Maternity leave important to well-being of mother and cognitive development of child

Staying home for a few months after birth helps parental and child health. From Flickr Commons

A new demographic analysis from the National Bureau of Economic Research (NBER) has revealed that working doesn’t lower the quality of parenting or even worsen parental stress, as long as the right amount of leave is taken at birth.

Researchers Pinka Chatterji, Sara Markowitz and Jeanne Brooks-Gunn used data from the National Institute of Child Health And Human Development’s Study on Early Child Care (SECC) to study several traits, including maternal physical and mental health, parental stress, quality of parenting. They also observed parenting interactions in a laboratory setting to measure how well parents relatd to their children. They took into account several factors, including the mothers’ working hours, job flexibility, depression, stress, health and overall family well being.

Women who stayed at home with infants up to three months old (on maternity leave or with no job at all) reported feeling less depression, stress, poor health and overall family stress than mothers who were working full time.  Interestingly, six months after having a child, full time working moms no longer experienced a drop in parenting quality (although feelings of depression did increase). In fact, mothers actually experienced a reduction in parenting stress if they worked over the first four-and-a-half years of parenting.

The condition of te parent apparently directly affects the child. The authors of the study write that “Numerous studies show that clinical depression in mothers as well as self-reported depressive symptoms, anxiety, and psychological distress, are important risk factors for adverse emotional and cognitive outcomes in their children, particularly during the first few years of life.” 

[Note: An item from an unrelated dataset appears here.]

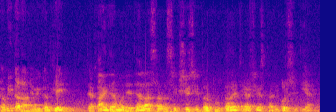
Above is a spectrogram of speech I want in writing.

The researchers speculate that having time to transition into the parental role (during maternity leave) and to transition back into the workplace after is the key to controlling depression and stress. Parental leave, they say, is essential, but deciding not to return to work doesn’t ensure health for children or parents. The question is how long the leave should be. The authors say “These findings emphasize the need for parental leave policies that allow new parents to take longer leave, and/or work fewer hours in the first few months after childbirth.” It is believed that those policies can lead imprvove the health of children and parents.